Follow-up documentation is very simple. For a first- or second-class medical, this is required only once every 6-12 months. Typically all that is required is a current HbA1C and short update statement from the treating physician that the disease remains under good control (including medications used and that there are no side effects of concern), that other organ systems (eyes, kidney, neurologic, etc.) are not compromised, and that the pilot has had no "hypoglycemic" reactions. This means that the pilot has had no instances in which overmedication might have caused the blood sugar to actually drop too low, which might cause a blackout (this is very unlikely in Type II diabetics, but it is something that all insulin-dependent diabetics have to be very careful with).
The FAA has finally started allowing aeromedical examiners who are interested in special-issuance certification to actually perform the follow-up recertifications for diabetics on the spot (as long as the data look good), including first- and second-class medical certificates. This is an excellent improvement to the recertification process. Not all AMEs are interested in taking on this additional responsibility, so the pilot will have to seek out an AME who is motivated toward helping pilots who require a special-issuance authorization.
Diabetes is a disease of glucose metabolism that can cause widespread tissue and organ damage. The goal is to control the disease as best as possible once the diagnosis is made. Preventing complications through careful control of blood glucose decreases the risks for heart disease, cerebrovascular disease, blindness, kidney failure, etc. Oh, did I forget to mention that impotence is a complication of poorly controlled diabetes? Got your attention now, didn't I?
While diabetes is a formally disqualifying diagnosis, FAA medical certification can be regained via the special-issuance process. If the pilot requires insulin, then at best he can get a third-class medical certificate. If the pilot can control his diabetes with diet and exercise, or with oral medications, then any class of medical certificate may be obtainable. Typically, it takes only about 60 days to demonstrate control and to reapply for FAA medical recertification.

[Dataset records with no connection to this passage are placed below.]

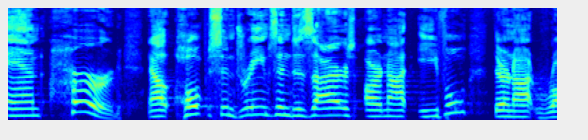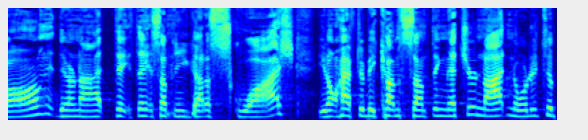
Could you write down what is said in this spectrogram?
and heard. Now, hopes and dreams and desires are not evil. They're not wrong. They're not th- th- something you got to squash. You don't have to become something that you're not in order to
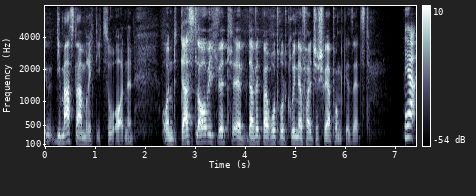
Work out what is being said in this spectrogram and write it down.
die Maßnahmen richtig zuordnen. Und das, glaube ich, wird, äh, da wird bei Rot-Rot-Grün der falsche Schwerpunkt gesetzt. Ja,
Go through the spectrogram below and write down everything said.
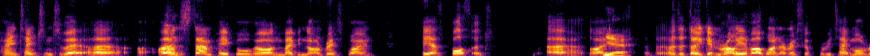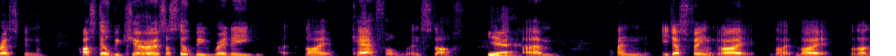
paying attention to it. Uh, I understand people who are maybe not at risk won't be as bothered. Uh, like, yeah, don't get me wrong. If I weren't at risk, I'd probably take more risk, and I'll still be curious. I'll still be really like careful and stuff. Yeah. Um, and you just think like like like like,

Controlling diabetes as best as possible can delay the onset of complications. That is most important, as it helps ensure a long and functional lifestyle. Additionally, good control facilitates expedited FAA medical recertification.